→ PROBLEM DETAILS: Output only the lines that run from the line holding "Would you type" to the end of the entries, both ends included, and skip the pictures.

→ DATA FOR THIS EXERCISE:
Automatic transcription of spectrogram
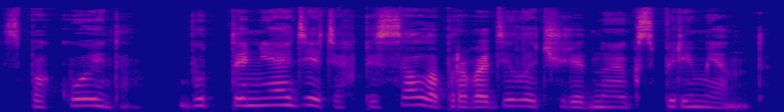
Спокойно, будто не о детях писал, а проводил очередной эксперимент.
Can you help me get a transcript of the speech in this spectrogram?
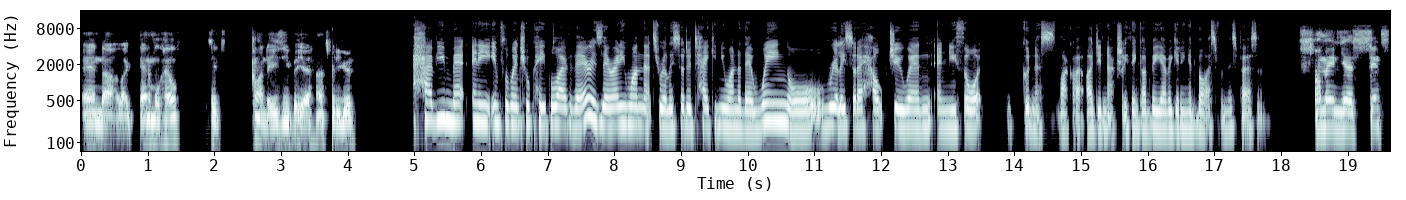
and uh, like animal health. It's kind of easy, but yeah, that's pretty good. Have you met any influential people over there? Is there anyone that's really sort of taken you under their wing or really sort of helped you and, and you thought, goodness, like I, I didn't actually think I'd be ever getting advice from this person? I mean, yes, since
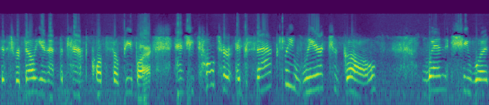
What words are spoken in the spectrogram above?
this rebellion at the camp called Sobibor, and she told her exactly where to go when she would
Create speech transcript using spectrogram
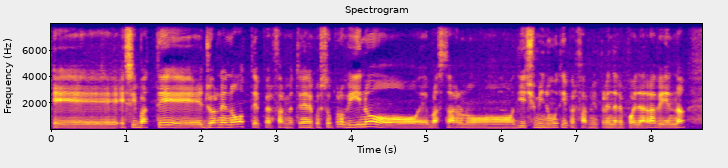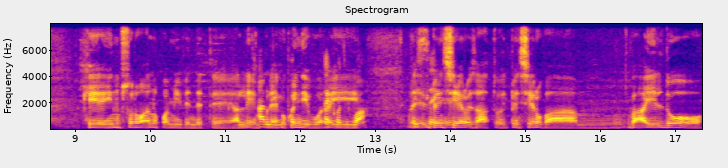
e, e si batté giorno e notte per farmi ottenere questo provino e bastarono dieci minuti per farmi prendere poi da Ravenna che in un solo anno poi mi vendette all'Empoli. Ecco, quindi vorrei... Beh, il pensiero, esatto, il pensiero va, va a Eldo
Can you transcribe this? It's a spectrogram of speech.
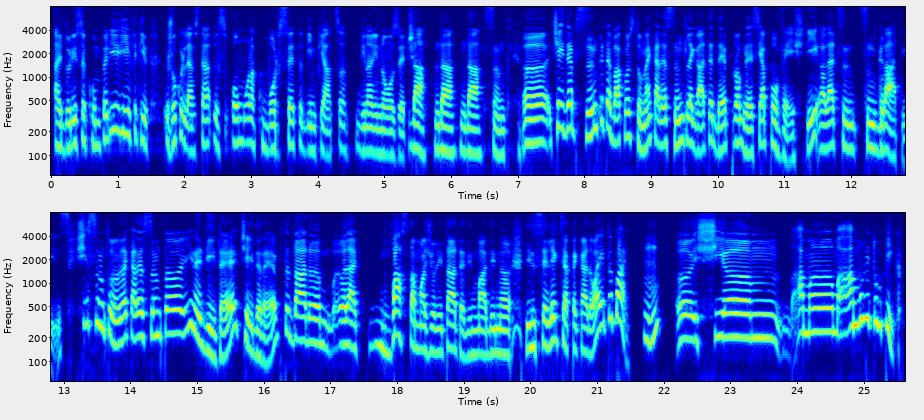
Ai dori să cumperi, e, e efectiv, jocurile astea îs omul ăla cu borsetă din piață din anii 90. Da, da, da, sunt. Uh, cei drept sunt câteva costume care sunt legate de progresia poveștii, alea sunt, sunt gratis. Și sunt unele care sunt uh, inedite, cei drept, dar uh, alea, vasta majoritate din, ma- din, uh, din selecția pe care o ai e pe bani. Mhm. Uh, și uh, am, uh, am murit un pic.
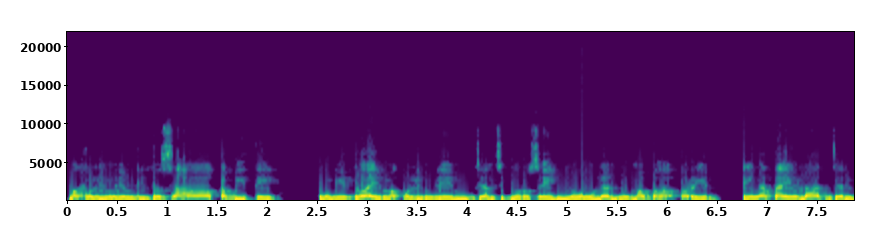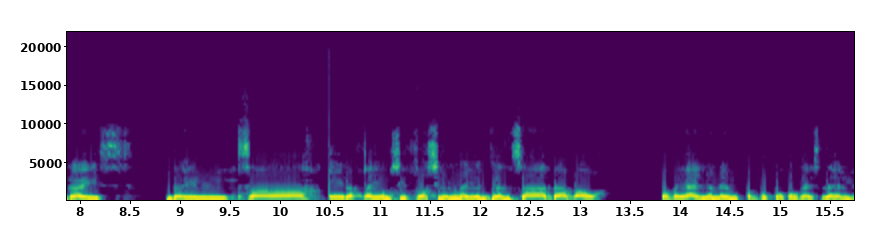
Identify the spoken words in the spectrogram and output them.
Makulimlim dito sa ah, Cavite. Kung dito ay makulimlim, dyan siguro sa inyo, ulan bumabaha pa rin. Ingat tayo lahat dyan guys. Dahil sa hirap tayong sitwasyon ngayon dyan sa Davao. Pabayaan nyo na yung pag-upo ko guys dahil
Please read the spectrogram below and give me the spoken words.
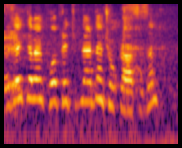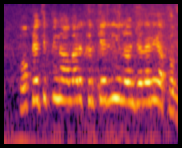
Özellikle ben kooperatiflerden çok rahatsızım. Kooperatif binaları 40-50 yıl önceleri yapıldı.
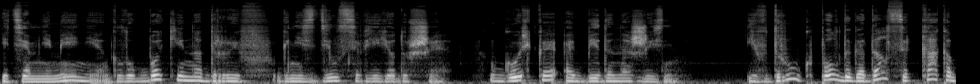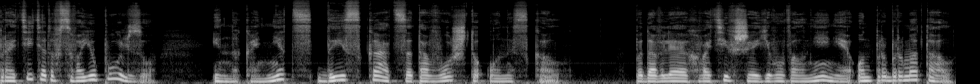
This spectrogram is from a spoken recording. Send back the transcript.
и тем не менее глубокий надрыв гнездился в ее душе горькая обида на жизнь. И вдруг Пол догадался, как обратить это в свою пользу и, наконец, доискаться того, что он искал. Подавляя охватившее его волнение, он пробормотал.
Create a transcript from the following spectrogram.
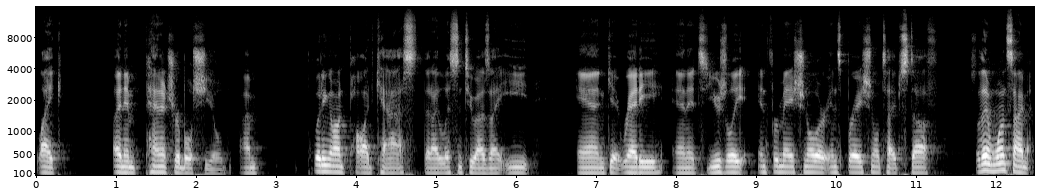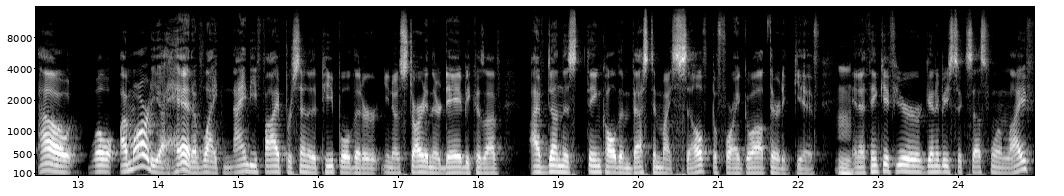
like an impenetrable shield. I'm putting on podcasts that I listen to as I eat and get ready. And it's usually informational or inspirational type stuff. So then once I'm out, well, I'm already ahead of like 95% of the people that are, you know, starting their day because I've I've done this thing called invest in myself before I go out there to give. Mm. And I think if you're going to be successful in life,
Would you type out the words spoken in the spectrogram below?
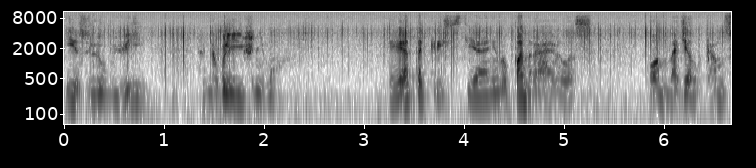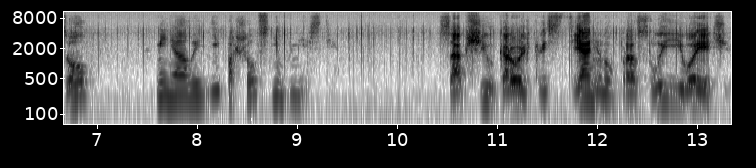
из любви к ближнему. Это крестьянину понравилось. Он надел камзол, менял и пошел с ним вместе. Сообщил король крестьянину про злые его речи,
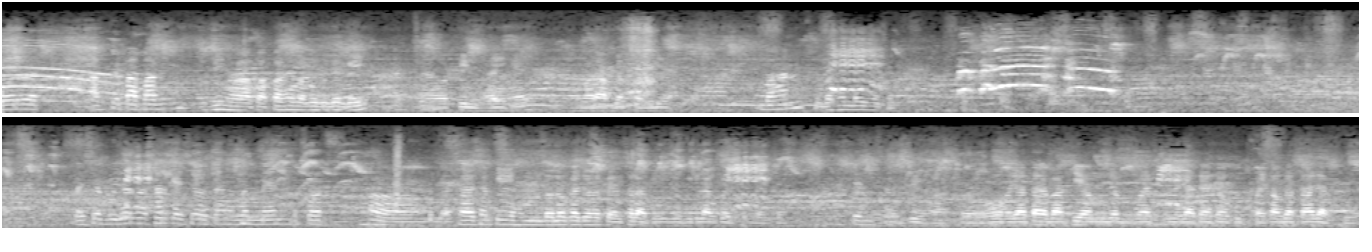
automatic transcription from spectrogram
और आपके पापा भी जी हाँ पापा है मम्मी गुजर गई। अच्छा। और तीन भाई हैं हमारा अपना फैमिली है। बहन? बहन नहीं है सर। वैसे गुजर का असर कैसे होता है? मतलब मेन हाँ ऐसा है सर कि हम दोनों का जो है पेंशन आती है जो विकलांग पेंशन बोलते हैं। जी हाँ तो वो हो जाता है। बाकी हम जब मैच खेलने जाते हैं तो कुछ पैसा से आ जाती है।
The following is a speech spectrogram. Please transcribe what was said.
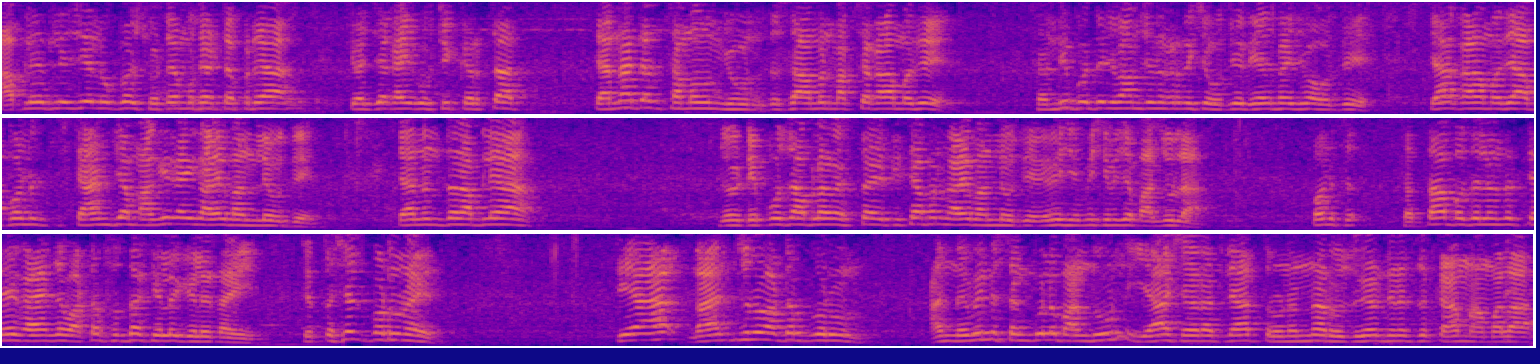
आपल्यातले जे लोक छोट्या मोठ्या टपऱ्या किंवा ज्या काही गोष्टी करतात त्यांना त्यात सामावून घेऊन जसं आपण मागच्या काळामध्ये संदीप होते जेव्हा आमचे नगराध्यक्ष होते रियाजभाई जेव्हा होते त्या काळामध्ये आपण स्टँडच्या मागे काही गाळे बांधले होते. त्यानंतर आपल्या जो डेपोचा आपला रस्ता आहे तिथे आपण गाळे बांधले होते एम एस एम एस एमच्या बाजूला. पण स सत्ता बदलल्यानंतर त्या गाळ्यांचं वाटपसुद्धा केलं गेलं नाही. ते तसेच पडून आहेत. त्या गाळ्यांचं वाटप करून आणि नवीन संकुल बांधून या शहरातल्या तरुणांना रोजगार देण्याचं काम आम्हाला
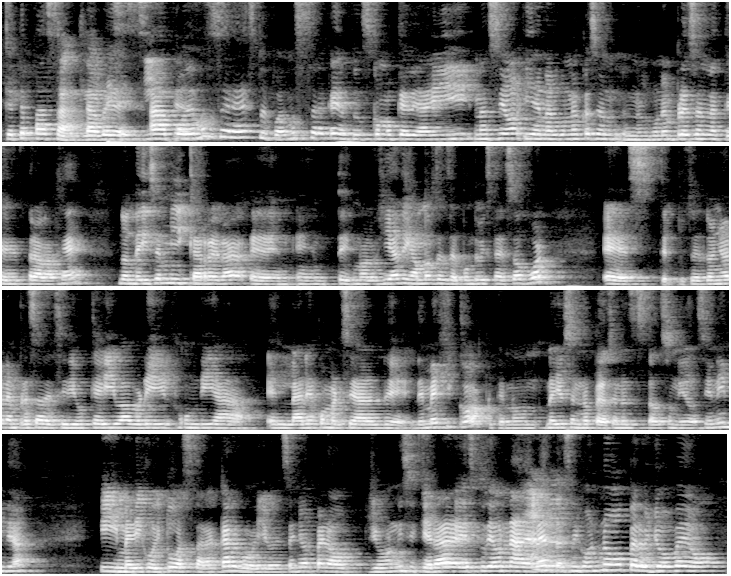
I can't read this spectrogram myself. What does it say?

→ REPLY TO THE TASK:
Would you type out the words spoken in the spectrogram below?
из любви к ближнему. Это крестьянину понравилось. Он надел камзол, менял и пошел с ним вместе. Сообщил король крестьянину про злые его речи,
automatic transcription from spectrogram
और आपके पापा भी जी हाँ पापा है मम्मी गुजर गई। अच्छा। और तीन भाई हैं हमारा अपना फैमिली है। बहन? बहन नहीं है सर। वैसे गुजर का असर कैसे होता है? मतलब मेन हाँ ऐसा है सर कि हम दोनों का जो है पेंशन आती है जो विकलांग पेंशन बोलते हैं। जी हाँ तो वो हो जाता है। बाकी हम जब मैच खेलने जाते हैं तो कुछ पैसा से आ जाती है।
The following is a speech spectrogram. Please transcribe what was said.
आपल्यातले जे लोक छोट्या मोठ्या टपऱ्या किंवा ज्या काही गोष्टी करतात त्यांना त्यात सामावून घेऊन जसं आपण मागच्या काळामध्ये संदीप होते जेव्हा आमचे नगराध्यक्ष होते रियाजभाई जेव्हा होते त्या काळामध्ये आपण स्टँडच्या मागे काही गाळे बांधले होते. त्यानंतर आपल्या जो डेपोचा आपला रस्ता आहे तिथे आपण गाळे बांधले होते एम एस एम एस एमच्या बाजूला. पण स सत्ता बदलल्यानंतर त्या गाळ्यांचं वाटपसुद्धा केलं गेलं नाही. ते तसेच पडून आहेत. त्या गाळ्यांचं वाटप करून आणि नवीन संकुल बांधून या शहरातल्या तरुणांना रोजगार देण्याचं काम आम्हाला
I can't read this spectrogram myself. What does it say?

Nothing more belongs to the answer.